“What do you want for it, and the repair kit?”

“Gary, if you’ll give me ten bucks cash money, it’s yours. It’s not on any of my inventories, so we can just make it disappear, if you get my drift.”

Proving that the hand can be quicker than the eye, Gary had a ten in Mac’s hand so fast, the man wondered how it happened.

“We’re going to need some three quarter inch pipe, three ninety degree elbows, and a foot valve for the well end. Four each of, seven-sixteenths by two inch bolts with nuts, lock washers, and eight flat washers so we can attach it by the sink.”

“No problem. What are you two going to do, give up on your city water?”

“Let’s just call it our emergency water supply.”

“Nodding in the affirmative, Mac said, “I’ve been hearing some stuff about power failures, and cold weather coming, I guess you know what I mean?”

“You’ve heard that old saying, “believe none of what you hear, and half of what you see?” Well, Mac, this ain’t the time to wait ‘til you see it, ‘cause if you do, it’ll much too late by then.

Paying their bill, the couple put it all into the trailer, and headed for the river road. They saw a couple of townsfolk head into the store. Rumor mongers no doubt. Looking for the latest grist for the mill.

Gary honked the horn at Jake as they went by the feed store. He looked up from under the hood of his new, old truck and gave them a big wave and a smile.

Fifteen minutes later, they saw the free slabwood sign at the intersection of the river road and a small dirt track that let off into the woods. Less than a quarter of a mile down the rutted track, they spotted the mill, and several piles of slabs that were absolutely huge.
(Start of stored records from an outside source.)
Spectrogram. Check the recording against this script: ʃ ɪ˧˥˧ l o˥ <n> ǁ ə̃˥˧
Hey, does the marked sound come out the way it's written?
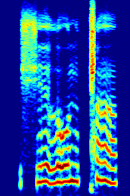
yes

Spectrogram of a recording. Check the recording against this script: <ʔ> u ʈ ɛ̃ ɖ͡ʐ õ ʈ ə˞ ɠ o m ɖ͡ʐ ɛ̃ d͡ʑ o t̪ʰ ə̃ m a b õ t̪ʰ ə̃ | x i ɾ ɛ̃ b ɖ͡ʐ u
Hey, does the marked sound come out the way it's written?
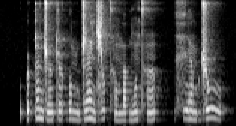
yes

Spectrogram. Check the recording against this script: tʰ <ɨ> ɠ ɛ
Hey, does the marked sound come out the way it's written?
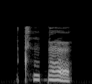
no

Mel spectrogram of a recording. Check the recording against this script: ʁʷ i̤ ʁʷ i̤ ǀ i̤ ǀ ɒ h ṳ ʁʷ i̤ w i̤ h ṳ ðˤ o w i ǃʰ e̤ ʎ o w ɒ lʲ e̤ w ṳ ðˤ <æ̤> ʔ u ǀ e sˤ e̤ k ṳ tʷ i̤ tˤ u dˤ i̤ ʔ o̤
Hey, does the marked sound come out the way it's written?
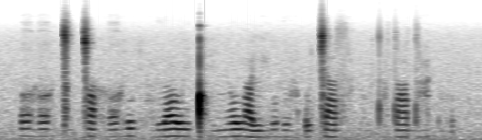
yes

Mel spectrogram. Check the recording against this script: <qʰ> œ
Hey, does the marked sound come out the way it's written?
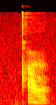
yes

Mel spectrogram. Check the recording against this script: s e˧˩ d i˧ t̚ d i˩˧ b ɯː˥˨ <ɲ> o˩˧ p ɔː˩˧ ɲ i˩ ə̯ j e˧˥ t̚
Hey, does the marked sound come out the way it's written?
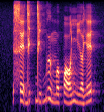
no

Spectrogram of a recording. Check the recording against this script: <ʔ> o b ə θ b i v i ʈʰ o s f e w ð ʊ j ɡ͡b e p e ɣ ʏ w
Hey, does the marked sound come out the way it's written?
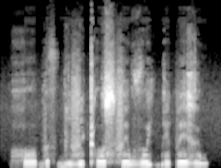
no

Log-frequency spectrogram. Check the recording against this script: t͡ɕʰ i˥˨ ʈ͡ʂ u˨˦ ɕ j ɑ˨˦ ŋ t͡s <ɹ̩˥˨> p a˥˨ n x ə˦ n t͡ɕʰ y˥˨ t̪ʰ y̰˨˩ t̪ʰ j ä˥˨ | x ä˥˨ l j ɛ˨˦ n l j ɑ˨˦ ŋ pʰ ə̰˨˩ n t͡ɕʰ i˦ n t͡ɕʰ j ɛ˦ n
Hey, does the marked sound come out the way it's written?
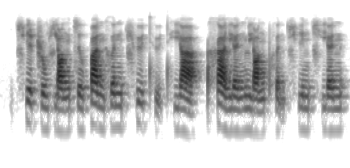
no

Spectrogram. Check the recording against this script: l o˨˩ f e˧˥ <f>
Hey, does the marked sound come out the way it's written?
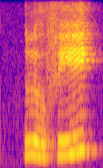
no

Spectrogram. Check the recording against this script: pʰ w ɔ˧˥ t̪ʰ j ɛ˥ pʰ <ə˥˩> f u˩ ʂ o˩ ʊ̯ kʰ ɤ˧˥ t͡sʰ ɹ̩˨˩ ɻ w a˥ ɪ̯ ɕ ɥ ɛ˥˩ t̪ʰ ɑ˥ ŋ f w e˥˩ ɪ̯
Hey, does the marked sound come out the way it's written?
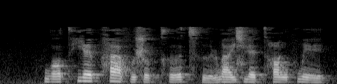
no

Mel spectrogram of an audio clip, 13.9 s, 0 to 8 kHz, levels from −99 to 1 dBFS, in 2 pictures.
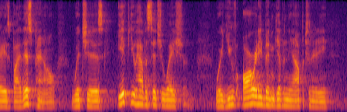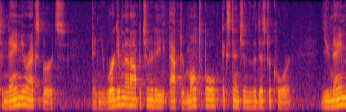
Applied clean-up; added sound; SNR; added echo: none; none; none; none.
“No wonder they are giving the slabs away for free Gary. They’re going to have to move the mill if they don’t get rid of them pretty soon.”
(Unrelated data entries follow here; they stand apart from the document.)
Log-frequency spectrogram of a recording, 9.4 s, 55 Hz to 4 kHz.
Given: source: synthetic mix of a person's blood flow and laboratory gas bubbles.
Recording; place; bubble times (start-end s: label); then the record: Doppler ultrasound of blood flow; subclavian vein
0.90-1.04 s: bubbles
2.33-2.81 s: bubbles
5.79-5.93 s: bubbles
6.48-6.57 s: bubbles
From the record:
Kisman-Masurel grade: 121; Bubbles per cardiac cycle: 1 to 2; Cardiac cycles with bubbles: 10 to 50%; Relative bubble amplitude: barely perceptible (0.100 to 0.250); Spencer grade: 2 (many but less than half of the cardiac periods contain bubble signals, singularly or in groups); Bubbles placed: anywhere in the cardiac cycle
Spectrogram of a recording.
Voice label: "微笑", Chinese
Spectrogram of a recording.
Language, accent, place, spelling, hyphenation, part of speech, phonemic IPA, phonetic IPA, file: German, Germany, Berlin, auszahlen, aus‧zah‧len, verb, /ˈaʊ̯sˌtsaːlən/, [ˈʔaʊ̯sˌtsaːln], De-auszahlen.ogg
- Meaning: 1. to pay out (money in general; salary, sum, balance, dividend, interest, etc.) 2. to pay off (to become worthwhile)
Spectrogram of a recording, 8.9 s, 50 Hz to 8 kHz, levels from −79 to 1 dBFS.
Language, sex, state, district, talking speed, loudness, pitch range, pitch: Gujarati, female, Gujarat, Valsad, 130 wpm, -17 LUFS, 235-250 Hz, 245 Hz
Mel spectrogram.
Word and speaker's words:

A young man was sitting on a large front-end loader, so Gary drove over next to him. “Is this the slabwood you’re getting rid of?”

“Sure is. I’ll load the truck and trailer for ten bucks, or you can do it yourselves for free”.

It only took one quick glance at the jumbled pile, and an equally fast one at each other, to decide to hand the man a ten spot from Gary’s dwindling supply.

The loader didn’t have the usual bucket. It had been replaced by four large arms that dug into the pile, and came up with it’s maw full of wood in no time at all. In just a few minutes, they were on the way back home with many cords of good hardwood. A few days, and many trips later, their woodpile would look like the ones at the mill! Unfortunately, as others started to arrive at the mill with the same idea, the young operator took the hint, and their last four loads were twenty-five dollars apiece. At this point, they knew that they had less time than money, so they paid the man, and were glad to have the wood. Gary commented, “This wood will bring us more joy than his cash, I’ll wager.”

Both of them knew that the value of paper money could drop to the equivalent value of scrap paper, which was about twenty dollars a ton, and it wasn’t worth a damn in keeping the home fires burning either.

Danielle commented, “I remember reading that you couldn’t carry enough paper money in post war Germany to buy a loaf of bread, and in the era following the American Revolution, people used continental dollars to paper their walls. That’s where the term, “not worth a continental”, came from.”

“I’ll bet your dad was thinking of things like that when he said he was going to put his assets into gold. If we had anything besides our “maxed” out plastic, I’d be converting mine about now too.”

“Don’t worry Gary, we’ve got plenty of other things going for us. We’re well prepared with all of the essentials, and we’ve got the knowledge of how to use it. That will see us through it, I’m sure.”

On the way back to their place, they noticed several good sized piles of slabs in several of the yards in town, and a few on the farms they passed as well, when they got closer to home. None of the woodpiles were even a fraction of the size of the small mountain of wood in their backyard, but anything those people could their hands on, would help them to survive, and that was definitely a good thing.